Decide on a limit up front for the number of sponsors you need to cover production costs and bring in revenue.
Allowing too many sponsors decreases the value you are offering your potential sponsors and makes them just another name on a list.
20. Not Allowing Freebies in Exchange for Sponsorships
Take into account that many companies, have strict guidelines on what they can do with their funds.
For instance, a non-profit may be able to provide money for catering your event, but will not be allowed to write a check for a “sponsorship.”
Or an educational institution might be able to offer audio-visual help.
Recognize the value and don’t discount products and services.
21. Not Taking No for an Answer
This goes against everything you’ve ever heard about sales, but if you want your sponsorship property to be valued and respected, stay away from the used car salesman tactics.
Like Jason says, “If someone straight-up says no, it’s probably going to be a no every time.”
Take a hint.

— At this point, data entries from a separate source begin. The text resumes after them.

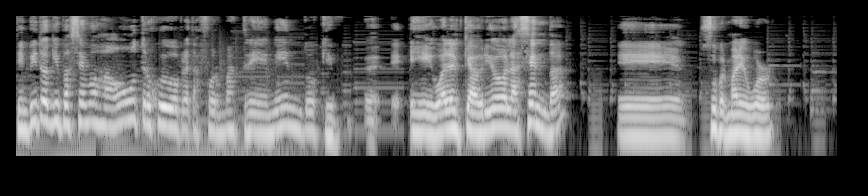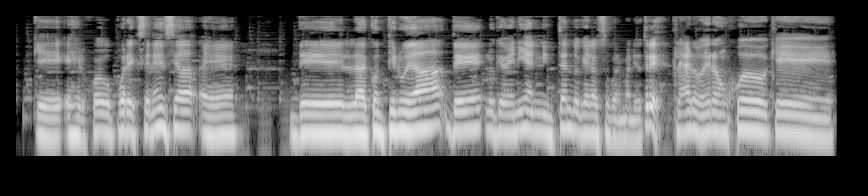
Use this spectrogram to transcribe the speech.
te invito a que pasemos a otro juego de plataformas tremendo, que eh, es igual el que abrió la senda, eh, Super Mario World, que es el juego por excelencia eh, de la continuidad de lo que venía en Nintendo, que era el Super Mario 3. Claro, era un juego que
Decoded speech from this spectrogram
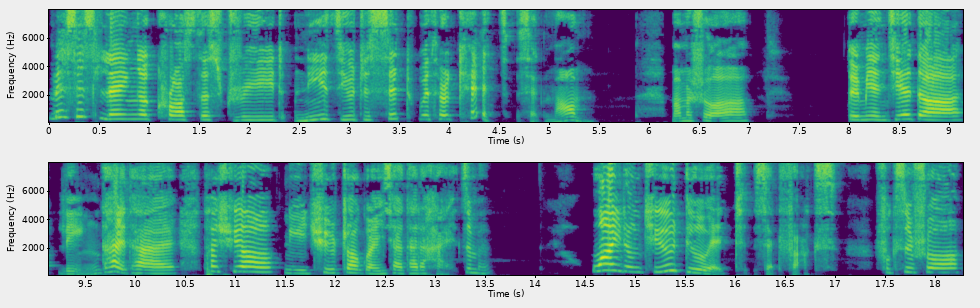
Mrs. Ling across the street needs you to sit with her kids," said Mom. 妈妈说：“对面街的林太太，她需要你去照管一下她的孩子们。” Why don't you do it? said Fox. 福克斯说：“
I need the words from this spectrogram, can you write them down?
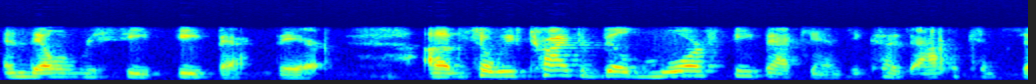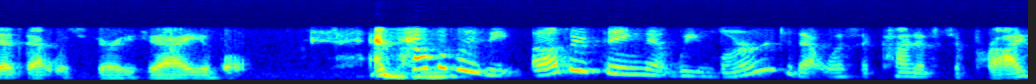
and they'll receive feedback there. Uh, so we've tried to build more feedback in because applicants said that was very valuable. And mm-hmm. probably the other thing that we learned that was a kind of surprise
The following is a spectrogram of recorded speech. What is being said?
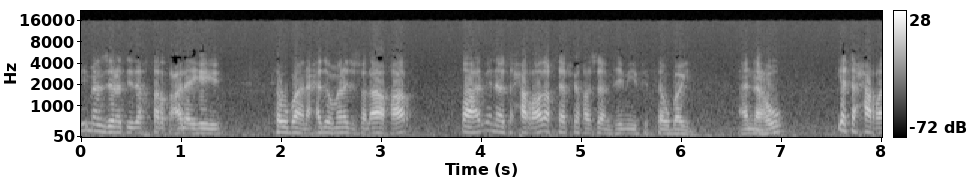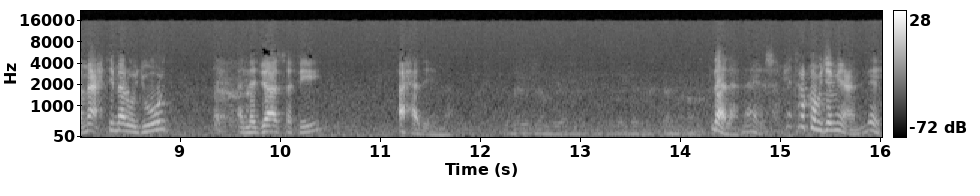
بمنزلة إذا اختلط عليه ثوبان أحدهما نجس الآخر. طاهر بأنه يتحرى هذا اختيار شيخ الإسلام تيمية في الثوبين أنه يتحرى مع احتمال وجود النجاسة في أحدهما. لا لا لا يلزم. يتركهم جميعا. ليش؟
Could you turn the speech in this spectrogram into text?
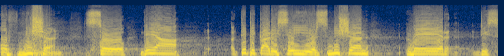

Don’t be that guy.
How to Turn “No” Into “YES” When Selling Sponsorships
If you’re selling sponsorships, you’ll hear no a LOT. The trick is figuring out which no is no, and which one can turn no into yes!
Click here to learn more »
BUT… Make sure to understand the type of “no” you received and understand if there’s an opportunity to turn that no into a yes.
We hope this will help you avoid some potential pitfalls in your quest to sell out your event. If you need some extra help, you know where to find us!